Also see Sharon's review of Like a Dog on Linoleum
At the center of the action is Matt Ryan as Scapino, the servant smarter than everyone around him. Ryan's Scapino is a quick-thinking fast talker. He's at his funniest when tossing off an unexpected aside or a quick bit of physical comedy. But Ryan's Scapino doesn't quite have the presence necessary to control the play. Even when Scapino's machinations go awry, he must still be the dominating force - everyone's eye must always look to Scapino to see what he'll do next. Ryan's Scapino is likeable enough, and even tricky enough; he's just not magnetic enough. This may come with time. At the performance reviewed, Ryan tripped over a few lines (as did the rest of the company) and he frequently seemed a little uncomfortable with the language. If he ultimately develops a greater facility with the dialogue, Ryan might have a Scapino to contend with.
The rest of the company is a mixed bag. Among the best is Philip McKeown as Argante, one of the wealthy misers Scapino must manipulate. McKeown rages on stage when Argante has learned his son has married without permission, and he carries that anger into an adorable argument with Scapino in which the two men stand, quite literally, nose to nose. McKeown and Ryan manage to make an argument in which each man simply repeats the word, "no" into an extremely funny scene, suggesting to viewers that there might be other comic opportunities in the script that are not being exploited to their full potential.

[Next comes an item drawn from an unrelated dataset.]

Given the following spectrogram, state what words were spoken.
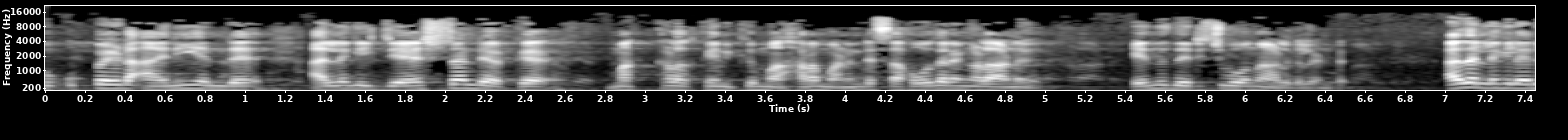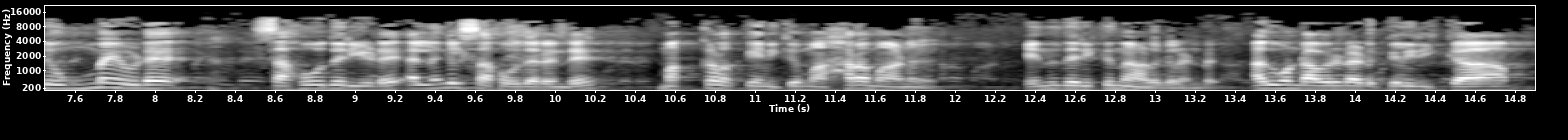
ഉപ്പയുടെ അനിയന്റെ അല്ലെങ്കിൽ ജ്യേഷ്ഠന്റെ ഒക്കെ മക്കളൊക്കെ എനിക്ക് മഹറമാണ്. എന്റെ സഹോദരങ്ങളാണ് എന്ന് ധരിച്ചു പോകുന്ന ആളുകളുണ്ട്. അതല്ലെങ്കിൽ എന്റെ ഉമ്മയുടെ സഹോദരിയുടെ അല്ലെങ്കിൽ സഹോദരന്റെ മക്കളൊക്കെ എനിക്ക് മഹറമാണ് എന്ന് ധരിക്കുന്ന ആളുകളുണ്ട്. അതുകൊണ്ട് അവരുടെ അടുക്കൽ ഇരിക്കാം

One such opportunity is lost by Bobbi Stamm, in the role of Geronte, Scapino's master. When Scapino tells Geronte she must pay some money to ransom her son from a kidnapper, Geronte repeatedly asks Scapino why her son got into the situation. It should play funny - the idea that Geronte is more concerned with blaming her son than freeing him is comical - but it doesn't. Stamm's Geronte whines about her son, but she isn't able to crank her annoyance level up to the heights necessary to get laughs with every repetition. There is another issue with Stamm's Geronte. The role is written for a man, but The Company Rep has altered the script so the part is female. (The Company Rep has cast another male role with a woman, but she still plays that part as a man.) The alteration allows an added element to the play, in that Argante now takes an interest in Geronte which is somewhat more than friendly. But it is also problematic in that Scapino obtains revenge on Geronte by beating Geronte mercilessly. Under the best of circumstances, the scene requires a delicate directorial touch so that Geronte doesn't come off as sympathetic. With Geronte now a woman, and a somewhat frail one at that, the beating - although funny - is a little uncomfortable to watch.
Accents are all over the map. The show takes place in Italy, but only a few actors essay Italian accents. One, Mykel Lawson as Geronte's son, plays his first few lines with a heavy accent, then completely dispenses with it, as though he had momentarily forgotten he had decided to play the character without one. It is ultimately a wise choice; keeping the obviously fake accent out of his work keeps Lawson's character real. He gets many more laughs playing straight than others who try for more by going over the top. But the initial presence of his accent is somewhat troubling.
The set changes are provided by an ensemble of five "waitresses," who do energetic dance numbers while sweeping, clearing tables, and performing other "housekeeping" tasks. It's a cute concept, but it sometimes stalls the comedy. Scapino! runs without an intermission, presumably to allow the comedy to build. But it doesn't build so well when it keeps stopping for dance breaks between scenes.
Many of the other directorial choices are good ones. Brad Shelton has his company use the entire set as well as parts of the theatre that generally aren't reserved for actors. It's a playful production that knows how to involve the audience without getting too close. It just doesn't quite come together.
Scapino! runs at The Company Rep in North Hollywood through December 11. www.thecompanyrep.org
The Company Rep - Hope Alexander, Artistic Director - presents Scapino! by Frank Dunlop & Jim Dale. Directed by Brad Shelton. Producers Bobbi Stamm and Donna Moore. Choreographer Melanie Stephens; Dramaturge Chris DiGiovanni; Set & Lighting Designer Lew Abramson; Sound Designer Steve Shaw; Costume Designer Esther Blodgett; Production Stage Manager Naoko Inada; Sound Operator Africa Boyd; Scenic Artist Delphia Hewitt-Niklaus.